May 14, 2010

Amazon, wtf were you thinking?

Blog, seeing as I have had a continuingly nightmarish week, I am happy to hand over the reigns today and let you have a turn at running the show. So feel free to vent about whatever is on your mind.

Thanks, Diana--I appreciate your handing over the blog to my non-corporeal control. Because I do want to vent about something, and that’s the fact that we now have pretty reliable proof that you were right all along about the peeps at Amazon being crazy. Referencing what they did about ebooks. I may be merely an extension of your psyche and therefore imaginary (with a masculine vibe, of course), but I agree with you it was nuts.

Here’s the deal, readers. Most of you probably remember the launch of the Kindle, Amazon’s proprietary ereader. You may even have been in on the commentary about how unattractive the device was (“bad 80s design” was more or less the consensus). I don’t so much care about that, not being exactly a looker myself. (Like most non-corporeal being, I don’t look like anything.)

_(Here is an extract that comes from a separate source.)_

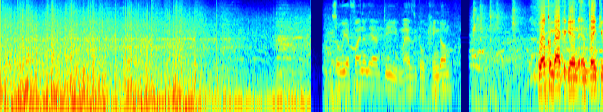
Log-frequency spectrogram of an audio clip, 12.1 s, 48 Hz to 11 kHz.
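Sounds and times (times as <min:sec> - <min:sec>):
fireworks booming and crackling: 0:00.0 - 0:06.2
sharp firework crack: 0:00.0 - 0:06.2.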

What I don’t like is the stuff about which you may not be aware. Which is that Amazon was determined to take over the whole world of ebooks. First--and it was like a year and a half before the Kindle was released--they stopped selling the hundreds of thousands of pdf and lit format ebooks they had offered readers for years. Just took them all off the site. Then they made the Kindle so it would only read one format of ebook: the Kindle format. Authors had to get their books in Kindle format if they wanted them offered to readers. And if readers wanted to read them, they had to shell out $400 for a Kindle device.

At the time this struck us (well, it struck Diana, seeing as I was not yet even an imaginary entity at that time) as just un-American. Sure, in the course of free enterprise, companies strive for market share. But when they strive for monopolies, that crosses a line. Without competition, there’s no innovation. And also, no disincentive to high prices like that $400 tag on the Kindle.

Meanwhile, it really sucked in another way. Diana’s ebooks, particularly her first collection of erotic romance stories, Soulful Sex, were really selling well. That book was far and away her bestseller, and in fact was in the top ten ebook romances for over 18 months. Then one day: gone. Just so Amazon could try take over the market.

And the thing was, Amazon was making money from all those hundreds of thousands of ebooks. They took a huge loss when they abolished them all. Not only un-American, but pretty dumb business-wise.

So, Diana’s books are out for Kindle now as well, and they have been selling okay but certainly not like back in the good old days. Anyone can read a pdf or lit ebook via free software, on their computer or smart phone or certain ereaders. Only people willing to shell out the big bucks for a Kindle can read a Kindle book.

A couple years later, being last fall, Barnes & Noble launched their own ebook program. But B&N’s approach has been carried out in pretty much just the fashion Diana and I would have done it. They have a nice looking device called the Nook, priced at $259 (which, by the way, is the current price of the Kindle--wow, competition works like I said!).  But meanwhile, the software to read Nook books is free and works on other devices like PCs, Macs and smartphones. Do you know what this means? Anyone can buy and read Nook books!

And I’m here today to tell you a very interesting fact: A few months after the launch of Diana’s Nook books, they are already selling at the same rate as they did in their heyday on pre-Kindle Amazon. Imagine that. All those sales could have stayed with Amazon over the years, but they’ve lost them to Barnes & Noble.

And even more interesting: Diana’s print book sales have also shifted over in B&N’s favor! That’s really amazing.

Personally, I feel quite vindicated, and I’m guessing Diana does too. A little greed is a good thing, as it motivates good results like quality products, dedicated customer service, reasonable pricing, etc. But too much greed backfires in the end and really gets you bad press.

Like this press.

Sure, we still shop at Amazon. It so often has the best prices around, and no use biting off one’s nose to spite one’s face. Still, product and prices being equal, we are going to shop elsewhere.

And on a more positive note, major kudos (SALUTE! “Major Kudos!”) to Barnes & Noble for doing ebooks right. And if you want to try out a good Nook book and you enjoy spicy romance, right now you can get Diana’s bestseller Soulful Sex for only $1.68 here. Sweet.

This is Blog, signing off from the soapbox! Diana will be back for ya, next entry.

1 comment:

  1. I had no idea! That is a total WTF on Amazon's part.